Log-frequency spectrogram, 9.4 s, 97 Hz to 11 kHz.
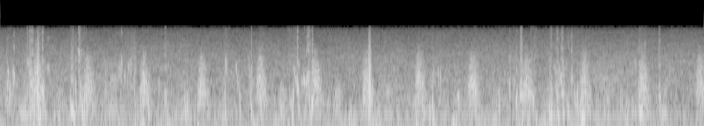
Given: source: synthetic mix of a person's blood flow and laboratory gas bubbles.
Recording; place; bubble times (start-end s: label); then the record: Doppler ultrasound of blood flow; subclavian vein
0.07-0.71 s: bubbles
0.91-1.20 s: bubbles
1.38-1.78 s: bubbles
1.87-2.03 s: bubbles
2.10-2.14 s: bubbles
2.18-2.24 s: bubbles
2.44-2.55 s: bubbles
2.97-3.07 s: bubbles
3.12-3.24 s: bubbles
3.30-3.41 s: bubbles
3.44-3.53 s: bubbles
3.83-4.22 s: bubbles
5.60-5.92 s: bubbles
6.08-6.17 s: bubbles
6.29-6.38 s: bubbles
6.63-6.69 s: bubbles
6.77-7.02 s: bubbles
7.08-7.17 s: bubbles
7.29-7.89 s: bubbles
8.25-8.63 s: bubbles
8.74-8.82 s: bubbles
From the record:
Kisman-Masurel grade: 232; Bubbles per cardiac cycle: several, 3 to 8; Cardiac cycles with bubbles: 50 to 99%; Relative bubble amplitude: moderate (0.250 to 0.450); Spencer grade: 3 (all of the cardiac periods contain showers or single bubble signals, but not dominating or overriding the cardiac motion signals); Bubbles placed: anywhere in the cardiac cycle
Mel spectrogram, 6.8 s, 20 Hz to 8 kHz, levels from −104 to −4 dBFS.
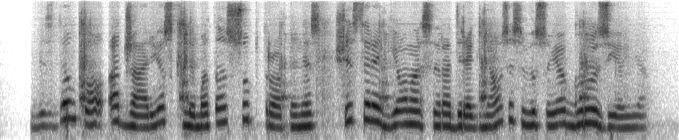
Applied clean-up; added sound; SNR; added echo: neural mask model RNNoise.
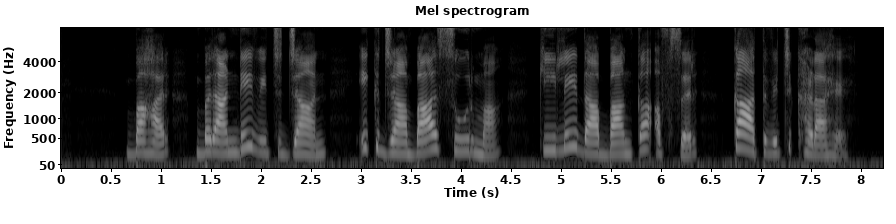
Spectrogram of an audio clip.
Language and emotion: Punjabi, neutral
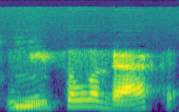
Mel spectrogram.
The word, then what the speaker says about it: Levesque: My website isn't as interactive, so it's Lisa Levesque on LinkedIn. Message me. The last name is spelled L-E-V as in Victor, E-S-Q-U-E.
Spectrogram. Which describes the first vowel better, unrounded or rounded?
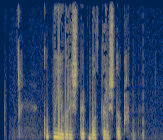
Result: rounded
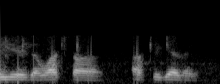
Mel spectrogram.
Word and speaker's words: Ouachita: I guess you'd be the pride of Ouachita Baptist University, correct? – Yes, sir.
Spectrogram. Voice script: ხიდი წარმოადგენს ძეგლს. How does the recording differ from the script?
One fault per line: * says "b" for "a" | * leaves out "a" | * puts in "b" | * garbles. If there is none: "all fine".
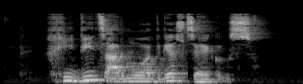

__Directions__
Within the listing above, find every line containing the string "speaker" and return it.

__Your response__
The word, then what the speaker says about it: Levesque: My website isn't as interactive, so it's Lisa Levesque on LinkedIn. Message me. The last name is spelled L-E-V as in Victor, E-S-Q-U-E.
Word and speaker's words: Ouachita: I guess you'd be the pride of Ouachita Baptist University, correct? – Yes, sir.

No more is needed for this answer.